ASUCI Plan To Offer Legal Advice to Students
UC Irvine’s new Legal Clinic, which was established by Associated Students of UCI and will be managed by a College Legal Clinic director, is scheduled to open its doors to the UCI community during third week and offer students free confidential legal advice from local attorneys. The clinic will be housed in the ASUCI conference room for two hours every Wednesday.
‘Life presents problems. UCI is a large community with 25,000 students and chances are there are students that need help, or maybe they need advice for something that is not necessarily an urgent matter or a specific problem,’ said College Legal Clinic Director Adam Lent.
Lent is confident that the clinic will help such people, citing a radio show on KFI news radio where you can call in and get advice from an attorney as an example.
‘The UCI legal clinic, besides being a referral service, goes one step further and allows students to meet face-to-face with an attorney to discuss any issue they want,’ Lent said.
Students must make an appointment on the ASUCI Web site before attending the 2 to 4 p.m. weekly office hours. Students who are unable to attend those hours may use the cancellation round, which is an official state certified referral service, to contact attorneys from a database and obtain a free consultation over the phone.
‘[I hope that the clinic establishes] a feeling that ASUCI is a valuable component of this campus and [that] they are here to help the students,’ Williams said. ‘The students should feel that they have a voice and options that collectively can be a powerful force.’
In previous years, ASUCI has organized free legal advice for students through a program at Cal State Fullerton. However, ASUCI hopes to make the program more efficient and accessible for students by cutting out the third-party organizer.
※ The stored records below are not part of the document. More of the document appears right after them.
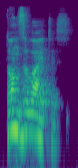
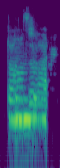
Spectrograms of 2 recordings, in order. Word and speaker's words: tonsillitis: Tonsillitis. Tonsillitis. Значить, отут виходить, да, на І.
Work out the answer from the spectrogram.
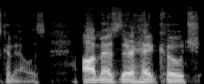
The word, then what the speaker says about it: Canales: Panthers hire bucks OC Dave kenel is that how you say his last name I thought it was can Canales Canales I said it wrong it's Canales um as their head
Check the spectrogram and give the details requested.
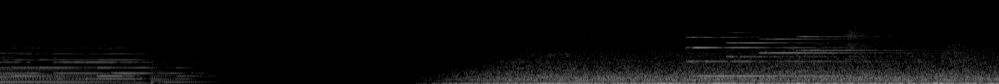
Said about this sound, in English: The train now approaching platform 9A is the central train service to Nottingham.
The attorneys vary in their specialties and can refer students to another attorney from the database if unable to answer a student’s particular question.
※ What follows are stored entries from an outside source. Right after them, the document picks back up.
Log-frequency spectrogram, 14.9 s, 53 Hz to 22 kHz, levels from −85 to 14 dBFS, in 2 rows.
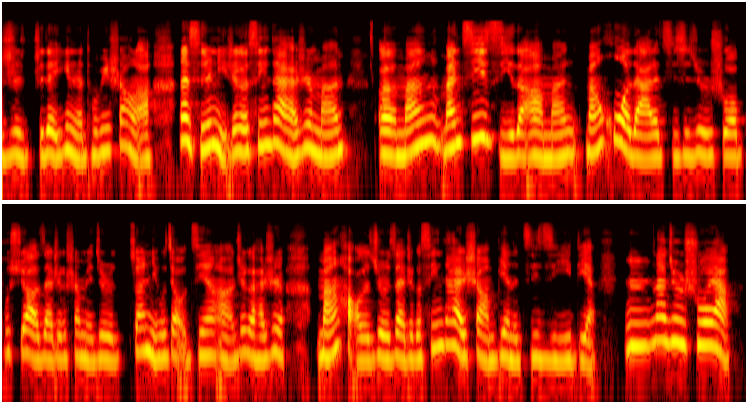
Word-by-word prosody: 是 210 -1 -2
只 205 +1 -8
得 220 - +4
硬 230 +4 -1
着 190 -2 -2
头 210 +2 -6
皮 235 +2 -1
上 285 +3 -5
了 205 - -1
啊。 190 - -1 0.3
那 335 -1 +10
其 255 -3 0
实 275 - +4
你 255 -9 +3
这 225 - 0
个 235 -1 +3
心 275 +5 -1
态 280 -6 +4
还 200 -2 +3
是 265 +3 0
蛮， 215 +1 +1 0.3
呃 220 -1 +5
蛮 235 +8 +3 0.2
蛮 265 +5 +5
积 350 +3 +3
极 200 -11 -3
的 210 0 +2
啊， 210 -1 +2
蛮 200 +3 -1
蛮 235 +3 +1
豁 290 -5 +3
达 195 -3 +2
的。 200 - 0
其 200 0 -10
实 205 0 -6
就 220 +1 -3
是 210 - -2
说， 205 0 -2
不 215 +4 -11
需 240 +1 -7
要 220 -4 +3
在 200 -1 -3
这 200 - -6
个 205 - -8
上 215 0 -6
面 195 -2 -4
就 205 - -4
是 190 -1 -4
钻 255 0 -1
牛 210 -1 -1
角 225 +1 -3
尖 225 +2 -4
啊， 190 -4 -4
这 240 +4 -6
个 220 - 0
还 195 - -2
是， 225 0 -4 0.3
蛮 220 +3 +2
好 245 - +1
的。 190 - -3
就 210 +3 -1
是 200 - +1
在 215 0 +1
这 200 - -5
个 205 - -2
心 280 +9 -3
态 305 -8 +3
上 205 -3 -2
变 215 -1 -2
得 185 - -3
积 205 +3 -8
极 195 -1 -6
一 - - -3
点。 185 -3 -5 0.3
嗯， 295 +2 +1
那 350 0 +2
就 335 - +2
是 320 - +3
说 305 0 +2
呀 260 -9 +3
215 Hz, 320 characters per minute, -22 LUFS, 200-255 Hz, 0.3 s, 那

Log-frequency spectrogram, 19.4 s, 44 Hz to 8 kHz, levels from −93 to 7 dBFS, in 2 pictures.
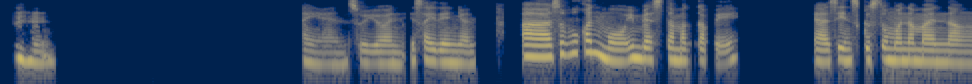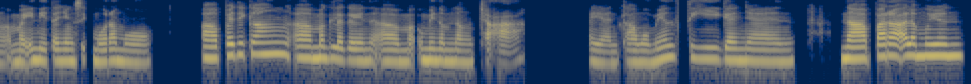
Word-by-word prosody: Mhm. 185 -5 -3 2.5
Ayan 160 -3 -11
so 175 - -4
'yon, 165 -1 -6
isa 195 +2 -4
rin 175 -1 -2
'yon. 165 -1 -7 0.5
Ah, 240 -1 +7
subukan 305 +3 +1
mo 195 -9 +2
imbes 215 -2 +2
na 205 - +1
magkape, 190 +1 -6 0.8
ah, 180 -1 +2
since 200 0 -1
gusto 205 +1 -1
mo 195 - +1
naman 180 -2 0
ng 165 0 -4
mainitan 190 +1 -1
'yong 190 -1 -2
sikmura 190 -1 -2
mo, 175 -1 -5 0.5
ah, 220 -1 +4
puwede 265 +3 +1
kang, 290 -1 +1
ah, 225 0 +2
maglagay 205 -4 0
na 190 - -6 0.2
ah, - - -5 0.2
uminom 195 -1 0
ng 175 -1 -5
tsaa, - - -2 0.7
ayan 170 -2 -5
chamomile 180 +6 -3
milk - - -22
tea, 215 -2 -5
ganyan. 190 -2 -2 0.5
Na 220 0 +7
para 255 +1 +7
alam 260 0 +5
mo - - +3
'yon, 260 0 +3
195 Hz, 135 wpm, -23 LUFS, 180-225 Hz, 2.5 s, Ah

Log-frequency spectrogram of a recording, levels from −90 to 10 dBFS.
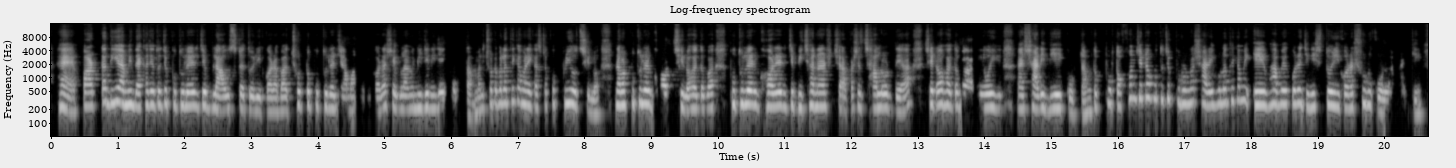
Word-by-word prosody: হ্যাঁ, 215 -5 +5 0.2
পাড়টা 240 +3 +2
দিয়ে 290 +2 +4
আমি 260 0 +5
দেখা 225 +2 +1
যেত 255 0 +2
যে - - +2
পুতুলের 240 0 +2
যে 245 - +7
ব্লাউজটা 200 +1 0
তৈরি 190 -1 +1
করা 180 0 -1
বা 190 - +1
ছোট্ট 250 -1 -2
পুতুলের 225 -3 -1
জামা 190 0 -5
তৈরি 180 0 -34
করা 185 +5 -1
সেগুলা 205 -3 -1
আমি 205 +1 -5
নিজে, 215 +1 +1
নিজেই 235 +3 0
করতাম। - - -9
মানে 190 +3 -6
ছোটবেলা 270 +1 -1
থেকে 295 0 -6
আমার 265 -2 +1
এই 235 - -6
কাজটা 220 +2 -6
খুব 265 -1 -8
প্রিয় 270 0 +4 0.2
ছিল। - - -5 0.3
মানে 250 - +3
আমার 250 0 +4
পুতুলের 270 -1 +3
ঘর 225 -1 +1
ছিল, 225 -3 +1
হয়তোবা 205 +1 0 0.3
পুতুলের 260 0 +5
ঘরের 235 +1 +5
যে 245 - +2
বিছানার 230 +2 +1 0.2
চারপাশে 215 0 -4
ঝালর 220 +1 +1
দেওয়া 180 0 -1 0.3
সেটাও 260 0 +3
হয়তোবা 235 -2 -1
আমি 220 - -9
ওই 225 - +5 0.3
অ্যা 205 -1 0
শাড়ি 210 0 +4
দিয়েই 215 +1 +4
করতাম। 160 -2 -5
তো - - +1
প - - -27 0.2
তখন 235 +10 -4
যেটা 355 +1 +2
হতো 345 -1 -4
যে - - +3
পুরনো 270 0 -1
শাড়িগুলো 260 +1 +1
থেকে 305 +1 -5
আমি 320 - -2 0.2
এভাবে 255 +1 +3
করে 270 +1 +3
জিনিস 225 0 -1
তৈরি 245 -2 +5
করা 215 0 0
শুরু 260 -2 0
করলাম 165 -2 -1 0.2
আর - - -27
কি। 160 - -6
235 Hz, 210 wpm, -21 LUFS, 210-260 Hz, 0.3 s, যে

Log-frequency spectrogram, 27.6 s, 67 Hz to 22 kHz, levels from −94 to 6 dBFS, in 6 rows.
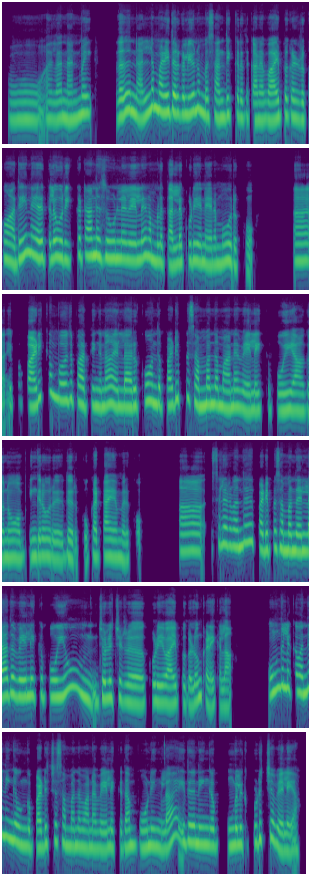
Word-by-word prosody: ஓ, - - -7 0.5
அதெல்லாம் 190 +1 -2
நன்மை. 215 +6 +1 0.4
அதாது 215 +7 +4 0.2
நல்ல 225 +9 +1
மனிதர்களையும் 250 -1 +4
நம்ம 240 -6 +2
சந்திக்கறதுக்கான 195 -3 -2
வாய்ப்புகள் 200 +3 0
இருக்கும். 225 +6 -2
அதே 245 +6 +1
நேரத்துல 250 -3 +2
ஒரு 240 - +1
இக்கட்டான 275 +2 +2
சூழ்நிலையில 245 0 +2
நம்மள 220 -3 +1
தள்ளக்கூடிய 210 +4 0
நேரமும் 200 +4 0
இருக்கும். 175 -1 -9 0.6
ஆ. - - 0 0.3
இப்ப 265 +3 -15
படிக்கும்போது 305 - +2
பாத்தீங்கன்னா, 235 0 0
எல்லாருக்கும் 225 +5 +1
அந்த 255 -1 +3
படிப்பு 305 +7 -2
சம்பந்தமான 235 -2 +2
வேலைக்கு 195 +2 -2
போய் 195 +1 +1
ஆகணும் 185 0 -2
அப்படிங்கிற 195 +1 -3
ஒரு 175 -1 -3
இது 185 -1 -2
இருக்கும், - - -13
கட்டாயம் 190 -1 0
இருக்கும். 170 +1 -13 0.6
அ - - +1 0.5
சிலரு 310 -1 0
வந்து 300 +4 +2 0.2
படிப்பு 250 +2 +1
சம்பந்த 240 -1 +4
இல்லாத 245 +3 +3
வேலைக்குப் 250 0 0
போயும், 280 +10 +2 0.4
ஜொலிச்சிறக்கூடிய 200 -4 0
வாய்ப்புகளும் 185 +4 -1
கெடைக்கலாம். 160 -2 -3 0.6
உங்களுக்கு 345 -1 +2
வந்து, 290 +3 +3
நீங்க 280 -3 +3
உங்க 215 -2 -1
படிச்ச 230 +5 -1
சம்பந்தமான 210 -3 -1
வேலைக்குத் 200 +1 -3
தான் 220 +1 -1
போனீங்களா? 205 +1 0 0.2
இது, 250 0 +2
நீங்க 225 -1 +1 0.3
உங்களுக்குப் 220 +1 -1
புடிச்ச 275 +3 -2 0.2
வேலையா? 175 -1 0
225 Hz, 135 wpm, -23 LUFS, 195-250 Hz, 0.6 s, அதாது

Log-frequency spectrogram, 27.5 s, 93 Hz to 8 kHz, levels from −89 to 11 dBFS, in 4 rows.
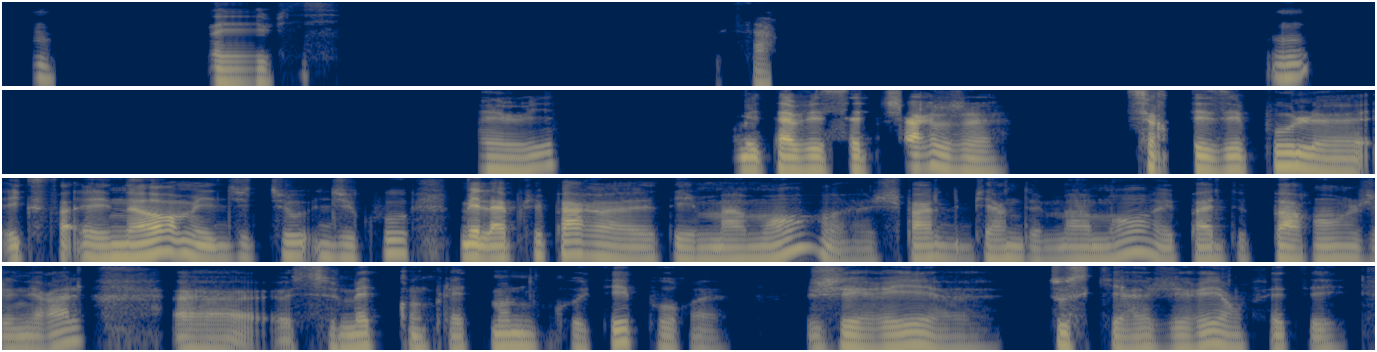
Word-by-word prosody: Mmh. 140 -2 -8 0.8
Et 115 0 -2
oui. 110 - -10 2.4
Ah. - - -7 2.5
Mmh. 150 +1 -3 2.8
Et 120 -1 0
oui. 125 +6 -2 0.9
Mais 115 - +4
tu 115 +3 +4
avais 120 0 +9
cette 115 +1 -1
charge, 130 -4 +6
heu, 105 -1 0 0.6
sur - - +3
tes 120 -2 +3
épaules, 135 +3 +3
heu, 105 -3 0
extra, 110 +3 -3
énorme 125 +6 +6
et 110 - +1
du 110 +1 -8
tou 130 +4 -4
du 120 -2 -5
coup 150 +7 -4 0.3
mais 120 - +9
la 110 0 +8
plupart, 140 +1 +4
heu, 105 -3 -1
des 105 -2 -3
mamans, 105 - -1 0.2
heu, - - -12
je 90 - -10
parle 110 +1 +2
bien 105 -1 -5
de 105 -2 -6
mamans 105 +10 -4
et 100 - -5
pas 105 0 0
de 105 0 -13
parents 110 0 +2
en - - -5
général, 100 +7 -3 0.5
heu 90 -7 -2
heu, - - -7
se 105 - -7
mettent 110 +2 -1
complètement 100 +3 -5
de 115 -1 -1
côté 110 +5 -3
pour, 105 -7 -9
heu, 90 -2 -11 0.4
gérer, 105 +3 0
heu, 95 -1 -8 0.4
tout 115 - +1
ce - - -1
qu'il 100 - -5
y - - -4
a 95 - -3
à 100 - -3
gérer, 100 +6 -2
en 105 -3 -4
fait 105 0 -8
et 95 +2 -8
110 Hz, 140 wpm, -27 LUFS, 100-120 Hz, 2.8 s, avais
‘[The clinic will] provide students with qualified legal advice,’ Williams said. ‘This is a way for students to talk to an attorney about anything in a comfortable, convenient setting. Students are usually poor and these attorneys have agreed to help students in the preliminary steps for free and then a discounted rate might be negotiated if the case progresses.’